History & Culture Whakaahurangi The Māori name for Stratford is Whakaahurangi, meaning face to the sky. The name is taken from a story of a Patea chieftainess named Ruapu-tahanga who, returning from a visit to Kawhia, camped overnight near the location of the current town. Being a clear night, Ruaputahanga lay contemplating the stars when slumber overtook her. Withdrawing in respect, her followers observed that their chieftainess slept “with her face to the sky”. The site continued to be used as a camping place for Māori along what became known as the Whakaahurangi track, linking the south Taranaki tribes to those in north Taranaki, and further north to Kawhia. Each traveling party would recollect the story of Ruapu-tahanga sleeping with her face to the sky. The name is fitting, given the exposure of the area to a broad horizon on the face of the mountain’s ring plain.
Surveying There is no record of Māori settlement in the vicinity of Stratford. Before British settlement the area was covered in dense forest and swamp. The Vogel schemes of the 1870s provided the necessary impetus to lead to the construction of a railway line south of New Plymouth, and the creation of road access at the same time, to open up access to the rich soils under the mountain.
In 1876, Taranaki Waste Lands Board assistant surveyor Edwin Stanley Brookes, Jnr. cut a meridian line from Waitara to the site of Stratford, and oversaw the subdivision of a block between the Manganui River and the Patea River. The surveying of a new site for a town on the banks of the Patea River was authorised on 11 June 1877, and the northern half of the town (above the Patea River) was laid out by William Skinner in July. More lots were laid out by Peter Cheal in 1879, and in 1880 Skinner was directed to survey the southern half of the town.
Naming Stratford clock tower "glockenspiel" On 3 December 1877, the name Stratford-upon-Patea was adopted, on the motion of William Crompton of the Taranaki Waste Lands Board. The supposed similarity of the Patea River to the River Avon in England led to the adoption of this name, and Crompton was known to have a literary turn of mind. There was a trend at the time to name towns after the birthplace of prominent British men. The William Shakespeare 'connection' led to the naming of 67 streets after Shakespearian characters from 27 of his plays.
Today New Zealand's only glockenspiel clock tower plays the balcony scene from Romeo and Juliet three times a day. The spoken words are provided via external loudspeakers - there is no carillon (multiple bells) as would be more typical for glockenspiels in towers.
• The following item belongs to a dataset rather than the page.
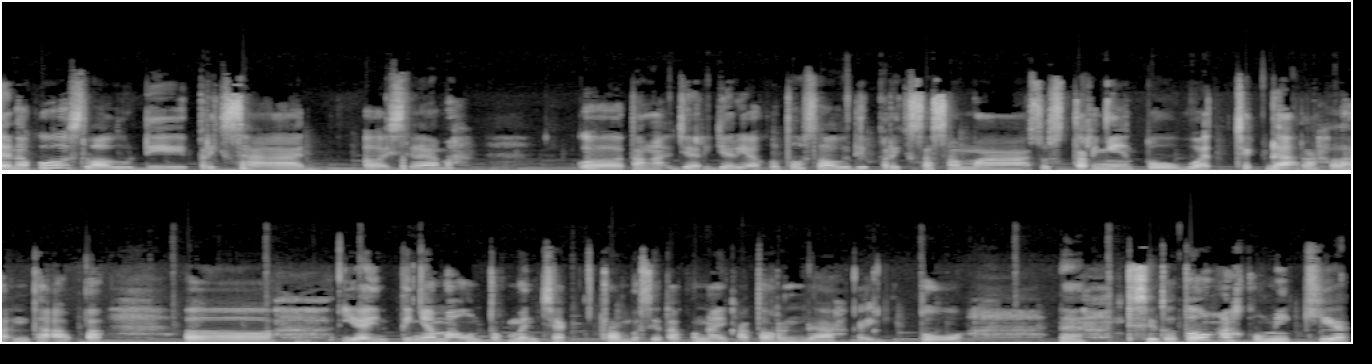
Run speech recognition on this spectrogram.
dan aku selalu diperiksa uh, istilahnya mah uh, tangan jari-jari aku tuh selalu diperiksa sama susternya itu buat cek darah lah entah apa. Uh, ya intinya mah untuk mencek trombosit aku naik atau rendah kayak gitu. Nah di situ tuh aku mikir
Settlement and Growth Stratford was formally classified as a town in June 1878, and on 31 August 1878 an auction of 455 sections saw the first sections sold. By 1881 the population was 97, comprising 56 males and 41 females, with 22 houses. By 1891 this had grown to a population of 342 and by 1896 1,256. This growth continued steadily until the mid-late 20th century, and has since fluctuated between 5229 (2001) and 5664 (1996), numbering 5,337 at the last census.